Transforming growth factor (TGF)-β is a secreted multifunctional cytokine that signals via plasma membrane TGF-β type I and type II receptors and intercellular SMAD transcriptional effectors. Aberrant inter- and intracellular TGF-β signaling can contribute to cancer progression. In normal cells and early stages of cancer, TGF-β can stimulate epithelial growth arrest and elicit a tumor suppressor function. However, in late stages of cancer, when the cytostatic effects of TGF-β in cancer cells are blocked, TGF-β signaling can act as tumor promoter by its ability to stimulate epithelial-to-mesenchymal transition of cancer cells, by stimulating angiogenesis, and by promoting evasion of immune responses. In this review, we will discuss the rationale and challenges of targeting TGF-β signaling in cancer and summarize the clinical status of TGF-β signaling inhibitors that interfere with TGF−β bioavailability, TGF-β/receptor interaction, or TGF-β receptor kinase function. Moreover, we will discuss targeting of TGF-β signaling modulators and downstream effectors as well as alternative approaches by using promising technologies that may lead to entirely new classes of drugs.

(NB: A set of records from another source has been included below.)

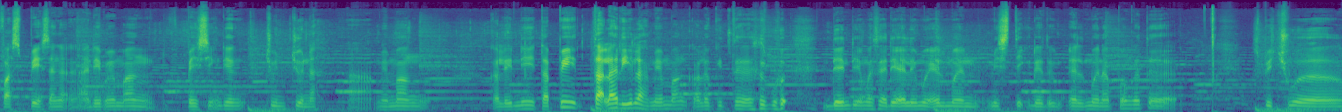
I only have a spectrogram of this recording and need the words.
fast pace sangat. Ha, dia memang pacing dia cun-cun lah. Ha, memang kali ni. Tapi tak lari lah memang kalau kita sebut Dan dia masih ada elemen-elemen mistik dia tu. Elemen apa orang kata? Spiritual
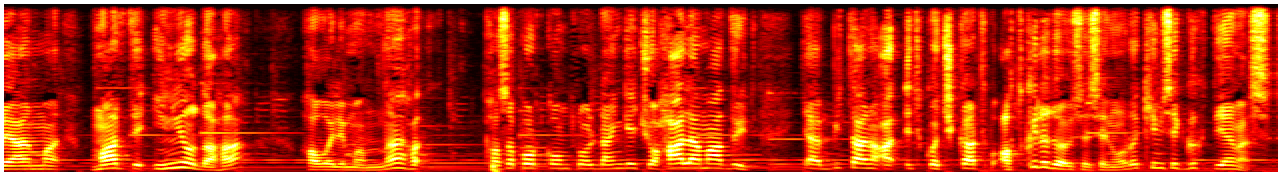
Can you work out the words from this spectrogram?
Real Madrid'e iniyor daha havalimanına. Pasaport kontrolden geçiyor. Hala Madrid. Ya bir tane Atletico çıkartıp atkıyla dövse seni orada kimse gık diyemez.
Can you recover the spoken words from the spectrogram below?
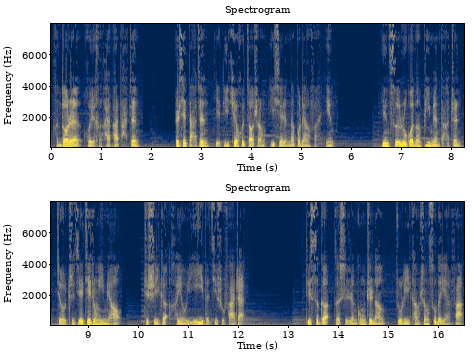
很多人会很害怕打针，而且打针也的确会造成一些人的不良反应，因此如果能避免打针就直接接种疫苗，这是一个很有意义的技术发展。第四个则是人工智能。助力抗生素的研发，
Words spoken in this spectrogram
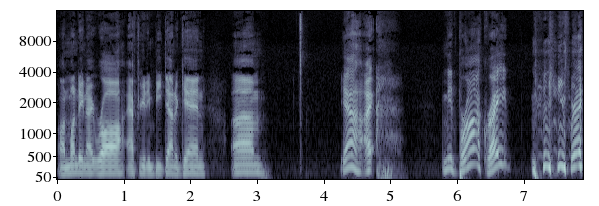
on Monday Night Raw after getting beat down again. Um, yeah, I, I mean Brock, right? right?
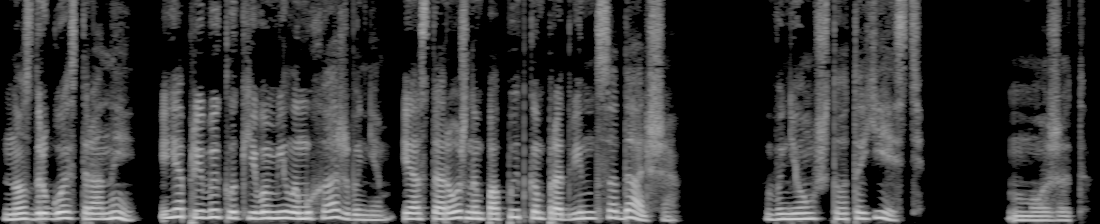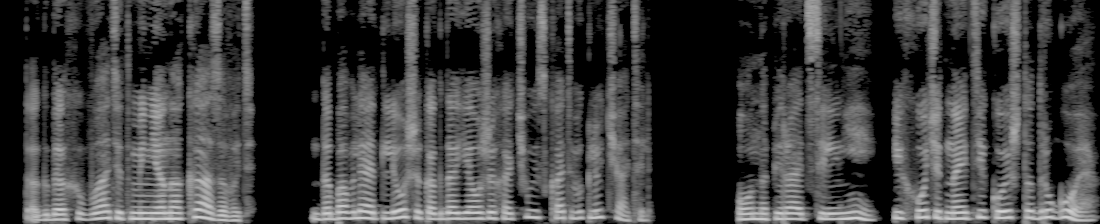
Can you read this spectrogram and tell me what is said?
Но с другой стороны, я привыкла к его милым ухаживаниям и осторожным попыткам продвинуться дальше. В нем что-то есть. Может, тогда хватит меня наказывать, добавляет Лёша, когда я уже хочу искать выключатель. Он напирает сильнее и хочет найти кое-что другое.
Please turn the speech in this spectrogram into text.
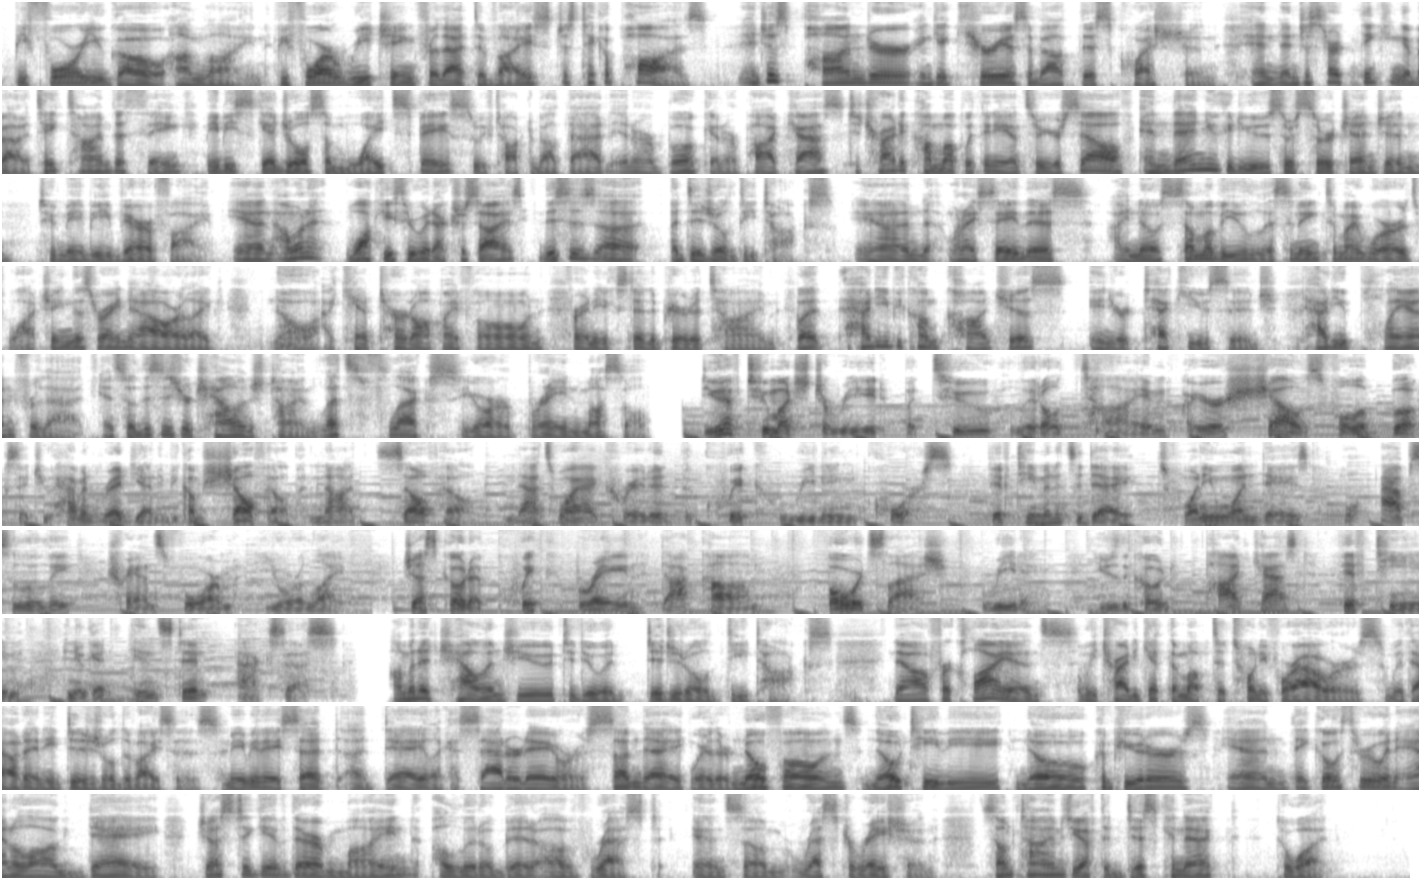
before you go online, before reaching for that device, just take a pause and just ponder and get curious about this question and then just start thinking about it. Take time to think, maybe schedule some white space. We've talked about that in our book and our podcast to try to come up with an answer yourself. And then you could use the search engine to maybe verify. And I want to walk you through an exercise. This is a, a, digital detox. And when I say this, I know some of you listening to my words, watching this right now, are like, no, I can't turn off my phone for any extended period of time. But how do you become conscious in your tech usage? How do you plan for that? And so this is your challenge time. Let's flex your brain muscle. Do you have too much to read, but too little time? Are your shelves full of books that you haven't read yet and become shelf help, not self help? And that's why I created the Kwik Reading course. 15 minutes a day, 21 days will absolutely transform your life. Just go to kwikbrain.com forward slash reading. Use the code podcast15 and you'll get instant access. I'm going to challenge you to do a digital detox. Now, for clients, we try to get them up to 24 hours without any digital devices. Maybe they set a day like a Saturday or a Sunday where there are no phones, no TV, no computers, and they go through an analog day just to give their mind a little bit of rest and some restoration. Sometimes you have to disconnect to what?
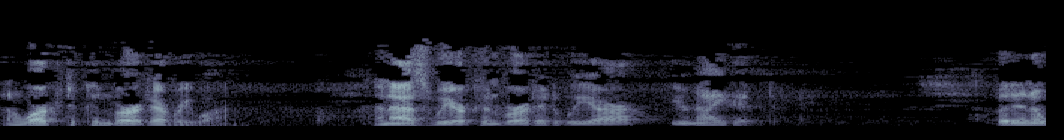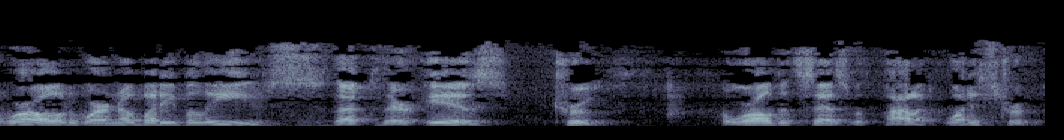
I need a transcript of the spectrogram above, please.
and work to convert everyone. And as we are converted, we are united. But in a world where nobody believes that there is truth, a world that says with Pilate, what is truth?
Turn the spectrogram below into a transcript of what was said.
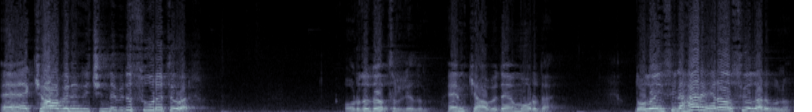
e, Kabe'nin içinde bir de sureti var. Orada da hatırlayalım. Hem Kabe'de hem orada. Dolayısıyla her yere asıyorlar bunu.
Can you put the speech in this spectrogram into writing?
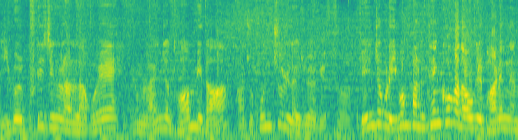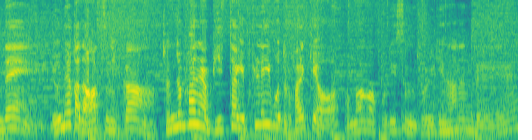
이걸 프리징을 하려고 해? 그럼 라인전 더 합니다. 아주 혼쭐 내줘야겠어. 개인적으로 이번 판은 탱커가 나오길 바랬는데 요네가 나왔으니까 전전판이랑 비슷하게 플레이 보도록 할게요. 엄마가 곧 있으면 돌긴 하는데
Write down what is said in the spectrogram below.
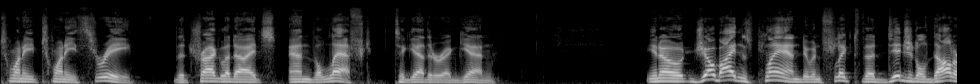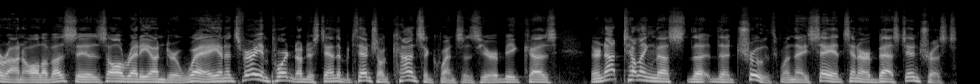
2023, the troglodytes and the left together again. You know, Joe Biden's plan to inflict the digital dollar on all of us is already underway, and it's very important to understand the potential consequences here because they're not telling us the, the truth when they say it's in our best interest.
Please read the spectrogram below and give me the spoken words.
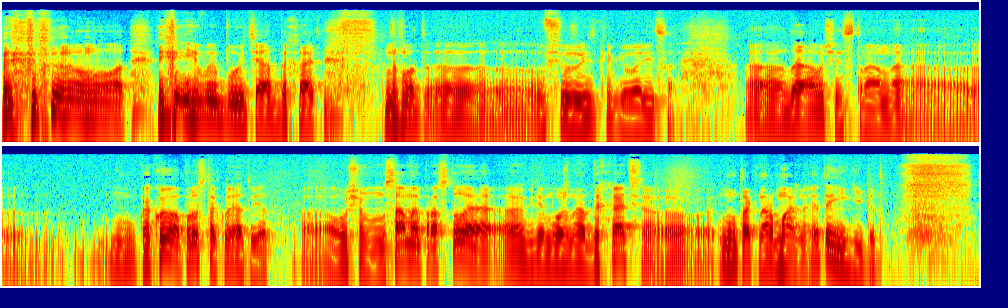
вот, и, и вы будете отдыхать ну, вот, э, всю жизнь, как говорится. Э, да, очень странно. Э, ну, какой вопрос, такой ответ. Э, в общем, самое простое, э, где можно отдыхать, ну так нормально, это Египет.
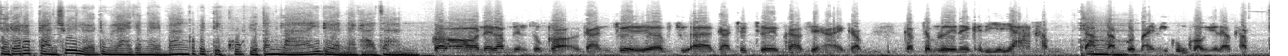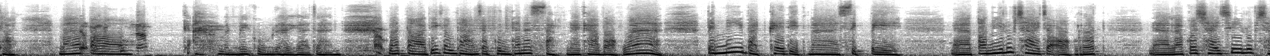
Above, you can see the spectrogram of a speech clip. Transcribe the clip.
จะได้รับการช่วยเหลือดูแลยังไงบ้างก็ไปติดคุกอยู่ตั้งหลายเดือนนะคะอาจารย์ ก็ได้รับเงินสงเคราะห์การช่วยเหลือเอ่อการชดเชยค่าเสียหายกับกับจำเลยในคดีอาญาครับตามค่ะตามกฎหมายมีคุ้มครองอยู่แล้วครับ ค่ะ มาแต่มันต่อไม่ คุ้มนะค่ะมันไม่คุ้มเลยค่ะอาจารย์ ครับมาต่อที่คำถามจากคุณธนศักดิ์นะคะบอกว่า เป็นหนี้บัตรเครดิตมา 10 ปีนะตอนนี้ลูกชายจะออกรถนะแล้วก็ใช้ชื่อลูกช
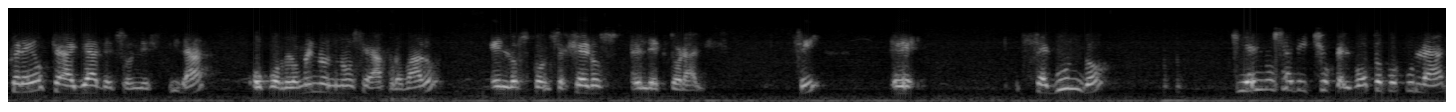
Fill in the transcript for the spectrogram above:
creo que haya deshonestidad, o por lo menos no se ha aprobado, en los consejeros electorales. ¿Sí? segundo, ¿quién nos ha dicho que el voto popular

This is an open access article distributed under the Creative Commons Attribution License
which permits unrestricted use, distribution, and reproduction in any medium, provided the original work is properly cited